┏━━

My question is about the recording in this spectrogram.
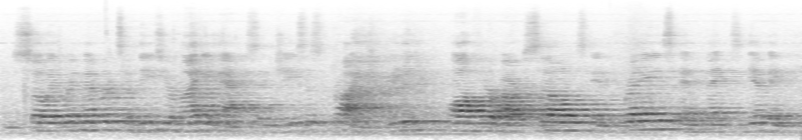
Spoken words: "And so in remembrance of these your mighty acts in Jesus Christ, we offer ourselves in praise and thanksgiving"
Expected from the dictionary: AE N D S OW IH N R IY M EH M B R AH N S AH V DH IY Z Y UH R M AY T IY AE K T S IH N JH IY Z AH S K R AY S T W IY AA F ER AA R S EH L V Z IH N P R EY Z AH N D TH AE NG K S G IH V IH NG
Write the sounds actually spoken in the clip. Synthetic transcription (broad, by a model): S OW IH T R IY M EH M B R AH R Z AH V DH IY Z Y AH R M AY T IY AE K T S IH N JH IY Z AH S K R AY S T W IY AA F ER AA R S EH L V Z IH N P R EY Z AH N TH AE NG K S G IH V IH NG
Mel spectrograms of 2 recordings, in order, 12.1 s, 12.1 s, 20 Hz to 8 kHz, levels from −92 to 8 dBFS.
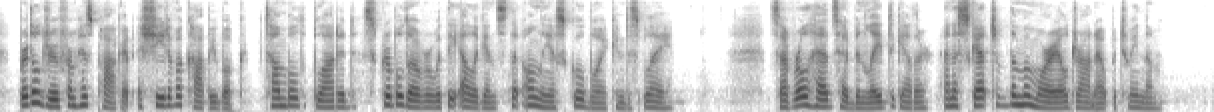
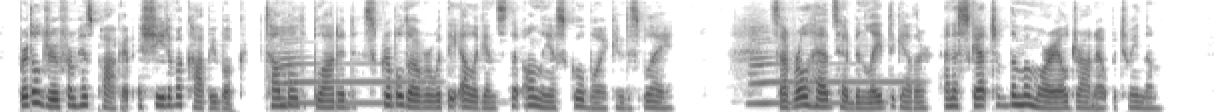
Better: first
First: none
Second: noise reduction (classical method Wiener filter)

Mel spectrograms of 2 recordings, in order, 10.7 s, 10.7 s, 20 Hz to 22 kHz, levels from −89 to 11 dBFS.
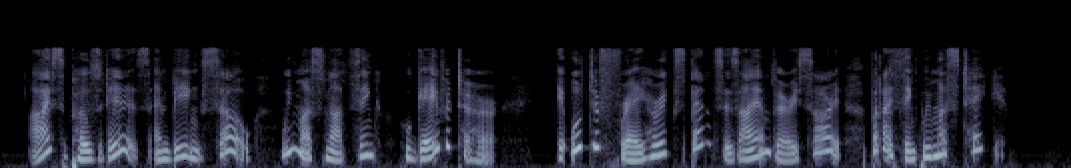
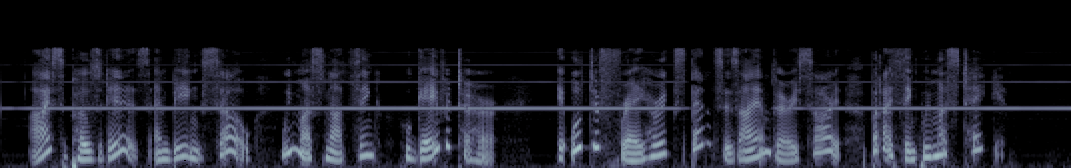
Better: first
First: none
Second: background sound (Wind instrument, woodwind instrument); 14 dB below the speech

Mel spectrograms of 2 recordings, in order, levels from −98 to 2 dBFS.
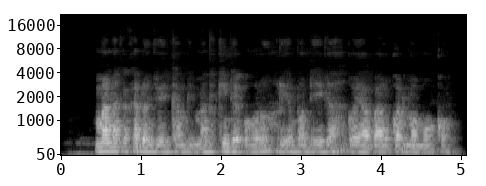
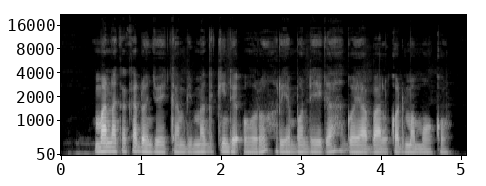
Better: second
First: room echo; dies away in 0.3 s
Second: none

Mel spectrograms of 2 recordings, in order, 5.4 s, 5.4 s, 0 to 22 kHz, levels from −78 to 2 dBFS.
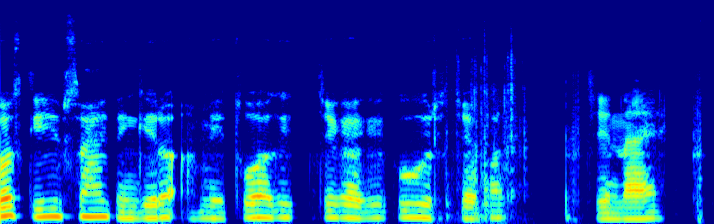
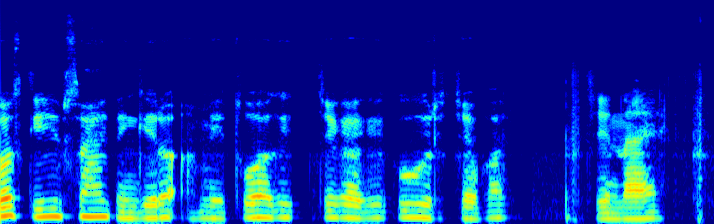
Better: second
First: noise reduction (neural mask model RNNoise)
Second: none

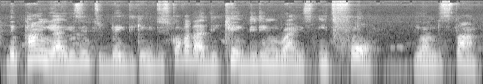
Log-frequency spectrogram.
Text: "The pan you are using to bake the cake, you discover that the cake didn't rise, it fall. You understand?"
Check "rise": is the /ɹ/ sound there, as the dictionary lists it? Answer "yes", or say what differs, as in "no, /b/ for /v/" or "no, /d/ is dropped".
yes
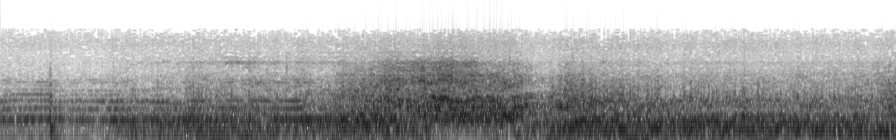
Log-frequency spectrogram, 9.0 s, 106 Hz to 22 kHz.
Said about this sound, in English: When the B-29 hit 225 miles per hour, Captain Mayo and the B-29 pilot had a short conversation. Then Captain Mayo switched on our jet engine.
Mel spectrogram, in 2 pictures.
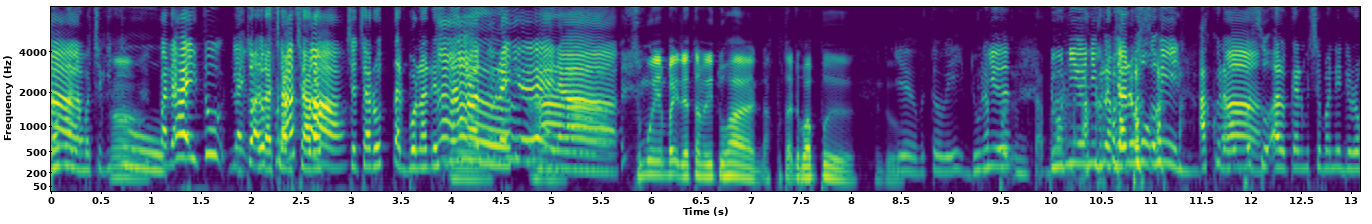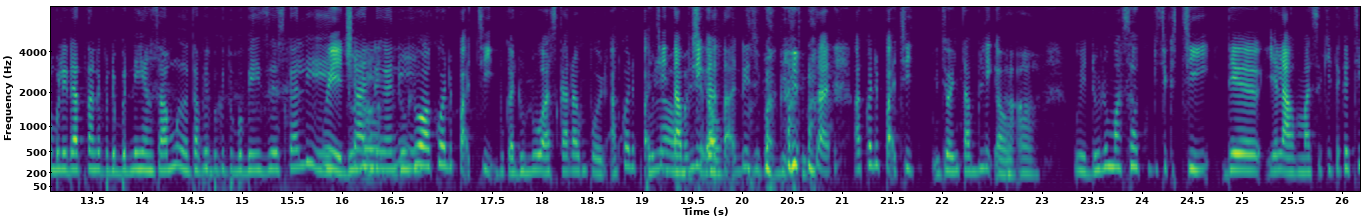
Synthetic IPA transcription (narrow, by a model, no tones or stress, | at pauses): amalamat͡ʃakit̪upadahaɾit̪ulait̪ualat͡ʃat͡ʃaot͡ʃat͡ʃaɾot̪anpʊnadasənaɲajəasəmuəjaŋbaɪk̚dat̪aŋdaɾit̪uɦana̰kut̪aʔdəpapə | nt̪ujəbət̪ʊledukənaəət̪aʔpəduniəniknaaɾəpaminakunaʔapəsoʔalkanmat͡ʃamanədioɾaŋbolɛɦdat̪aŋdaipadabənəhjaŋsamət̪ap̬ibəkut̪ubəbezəsə̥kaliweduandəŋanːduluakuadəpaʔt͡ʃiʔ̚bukanduluasə̥kaɾaŋpʊna̰kuadəpat͡ʃit̪abbliat̪a̰ʔadəd͡ʒupablik̪ut̪aakuadəpaʔ̚t͡ʃiʔd͡ʒɔjnt̪ablik̚awaʔawedulumasaakukət͡ʃiʔkə̥t͡ʃiʔdiəijəlahmasəkit̪akət͡ʃiʔ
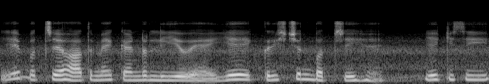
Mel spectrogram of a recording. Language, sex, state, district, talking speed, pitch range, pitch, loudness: Hindi, female, Uttar Pradesh, Hamirpur, 185 wpm, 190-220 Hz, 205 Hz, -18 LUFS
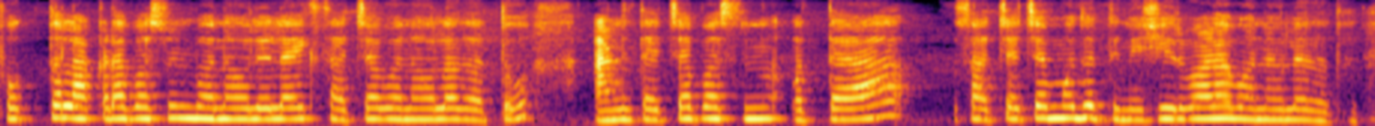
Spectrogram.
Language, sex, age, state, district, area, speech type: Marathi, female, 18-30, Maharashtra, Sindhudurg, rural, spontaneous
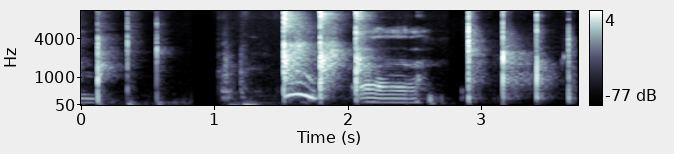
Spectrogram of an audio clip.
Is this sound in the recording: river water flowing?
no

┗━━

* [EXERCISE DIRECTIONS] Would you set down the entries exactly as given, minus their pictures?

* [RESULT]
My question is about the recording in this spectrogram.
Spoken words: "And so in remembrance of these your mighty acts in Jesus Christ, we offer ourselves in praise and thanksgiving"
Expected from the dictionary: AE N D S OW IH N R IY M EH M B R AH N S AH V DH IY Z Y UH R M AY T IY AE K T S IH N JH IY Z AH S K R AY S T W IY AA F ER AA R S EH L V Z IH N P R EY Z AH N D TH AE NG K S G IH V IH NG
Write the sounds actually spoken in the clip. Synthetic transcription (broad, by a model): S OW IH T R IY M EH M B R AH R Z AH V DH IY Z Y AH R M AY T IY AE K T S IH N JH IY Z AH S K R AY S T W IY AA F ER AA R S EH L V Z IH N P R EY Z AH N TH AE NG K S G IH V IH NG
Mel spectrograms of 2 recordings, in order, 12.1 s, 12.1 s, 20 Hz to 8 kHz, levels from −92 to 8 dBFS.
Better: first
First: none
Second: noise reduction (classical method Wiener filter)

Mel spectrograms of 2 recordings, in order, 10.7 s, 10.7 s, 20 Hz to 22 kHz, levels from −89 to 11 dBFS.
Better: first
First: none
Second: background sound (Wind instrument, woodwind instrument); 14 dB below the speech

Mel spectrograms of 2 recordings, in order, levels from −98 to 2 dBFS.
Better: second
First: room echo; dies away in 0.3 s
Second: none

Mel spectrograms of 2 recordings, in order, 5.4 s, 5.4 s, 0 to 22 kHz, levels from −78 to 2 dBFS.
Better: second
First: noise reduction (neural mask model RNNoise)
Second: none

Log-frequency spectrogram.
Text: "The pan you are using to bake the cake, you discover that the cake didn't rise, it fall. You understand?"
Check "rise": is the /ɹ/ sound there, as the dictionary lists it? Answer "yes", or say what differs, as in "no, /b/ for /v/" or "no, /d/ is dropped".
yes
Log-frequency spectrogram, 9.0 s, 106 Hz to 22 kHz.
Said about this sound, in English: When the B-29 hit 225 miles per hour, Captain Mayo and the B-29 pilot had a short conversation. Then Captain Mayo switched on our jet engine.
Mel spectrogram, in 2 pictures.
Synthetic IPA transcription (narrow, by a model, no tones or stress, | at pauses): amalamat͡ʃakit̪upadahaɾit̪ulait̪ualat͡ʃat͡ʃaot͡ʃat͡ʃaɾot̪anpʊnadasənaɲajəasəmuəjaŋbaɪk̚dat̪aŋdaɾit̪uɦana̰kut̪aʔdəpapə | nt̪ujəbət̪ʊledukənaəət̪aʔpəduniəniknaaɾəpaminakunaʔapəsoʔalkanmat͡ʃamanədioɾaŋbolɛɦdat̪aŋdaipadabənəhjaŋsamət̪ap̬ibəkut̪ubəbezəsə̥kaliweduandəŋanːduluakuadəpaʔt͡ʃiʔ̚bukanduluasə̥kaɾaŋpʊna̰kuadəpat͡ʃit̪abbliat̪a̰ʔadəd͡ʒupablik̪ut̪aakuadəpaʔ̚t͡ʃiʔd͡ʒɔjnt̪ablik̚awaʔawedulumasaakukət͡ʃiʔkə̥t͡ʃiʔdiəijəlahmasəkit̪akət͡ʃiʔ
Mel spectrogram of a recording. Language, sex, state, district, talking speed, pitch range, pitch, loudness: Hindi, female, Uttar Pradesh, Hamirpur, 185 wpm, 190-220 Hz, 205 Hz, -18 LUFS
Spectrogram.
Language, sex, age, state, district, area, speech type: Marathi, female, 18-30, Maharashtra, Sindhudurg, rural, spontaneous
Spectrogram of an audio clip.
Is this sound in the recording: river water flowing?
no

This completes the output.